This criticism also responds to a kind of exaggeration. Because the economic behavior model penetrated into other areas of the social sciences over time. In sociology and political science, this approach is about as Rational choice-Model known. Its representatives advertised it as superior, understandably given their goal of being scientifically successful with it. But last but not least, the economists themselves took on this, if one thinks, for example, of the research work of Gary Becker, who did pioneering work in the field of economic analysis of law or the economics of the family, or of James Buchanan, who founded the economic analysis of politics. This did not always meet with approval in the other sciences and was denounced as economic imperialism. [6]

The economic behavior model offers so much friction surface to this day that with the behavioral economics an independent approach has emerged, which the basic assumptions of the homo oeconomicus questions in order to derive new knowledge about individual action based on this. Originally developed in conjunction with experimental economic research, behavioral economics today draws on neuroeconomic research and field experiments. With an essentially microeconomic orientation, conclusions can be drawn from this for economic policy. [7] However, the step from behavioral economics to the system question mentioned at the beginning, but also to macroeconomics, is a big one.
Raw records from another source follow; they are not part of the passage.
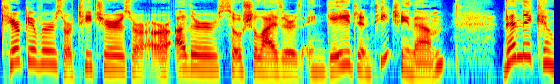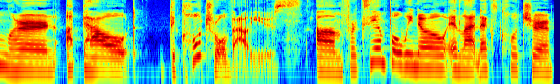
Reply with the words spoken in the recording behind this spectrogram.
caregivers or teachers or, or other socializers engage in teaching them, then they can learn about the cultural values. Um, for example, we know in Latinx culture,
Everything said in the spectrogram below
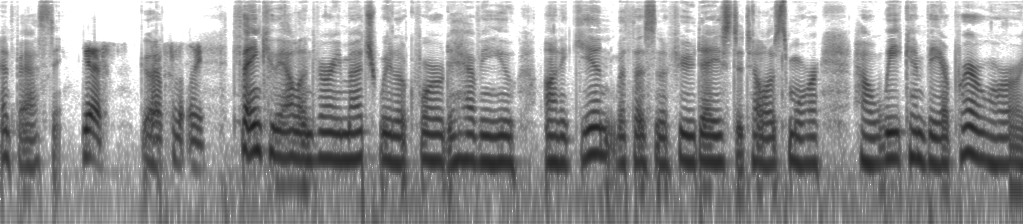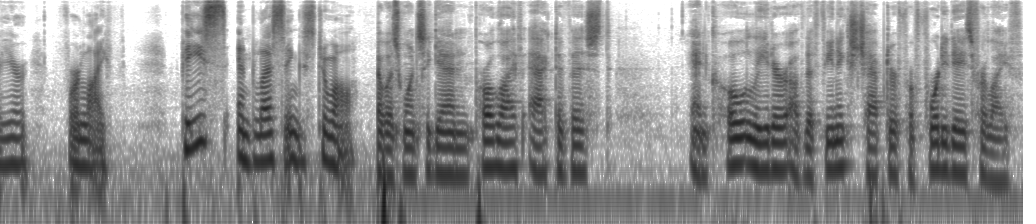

So far, behavioral economics has hardly made its way into macroeconomic research. [8th]

Ordoliberalism, or, in German, less laden with values, the economics of order essentially held back when market forces were too high. The Kronberger Kreis, an association of like-minded economists and legal scholars, as a decidedly regulatory-oriented institution, has demanded more market in many publications since its foundation. [9] However, he did not deal with the deregulation of the financial markets. One can accuse him of this when discussing the need for re-regulation after the financial crisis. [10] However, the analyzes of this group cannot be interpreted as an exaggeration of the efficiency paradigm of the financial markets.

Such an idealization would contradict the basic economic concerns. The German order economists of the founding generation, especially Walter Eucken, developed their approach and the principles of economic policy derived from it, in contrast to the laissez-faire approach of classical liberalism. They recognized possible market failure and wanted to ensure through state economic policy that this would be remedied or that it would not occur in the first place. Economic policy should be oriented towards regulatory policy, i.e. define the framework for the economic actors, but not intervene in the daily economic events on the markets in the sense of state interventionism. [11] Even Friedrich A. von Hayek, who was clearly more market-friendly, recognized the limitations of individual decision-making processes. [12] Some proponents of behavioral economics and the theory of limited rationality could find themselves in his conception of the human psyche. Hayek's conclusion, however, is different from that of the critics of capitalism. He advocates less state and provides further arguments for regulatory economics in the sense of regulatory-oriented interventions.

In order to better understand the arc drawn here at the beginning, it is necessary to start with the economic behavior model and then to ask what this means for economic policy. [13]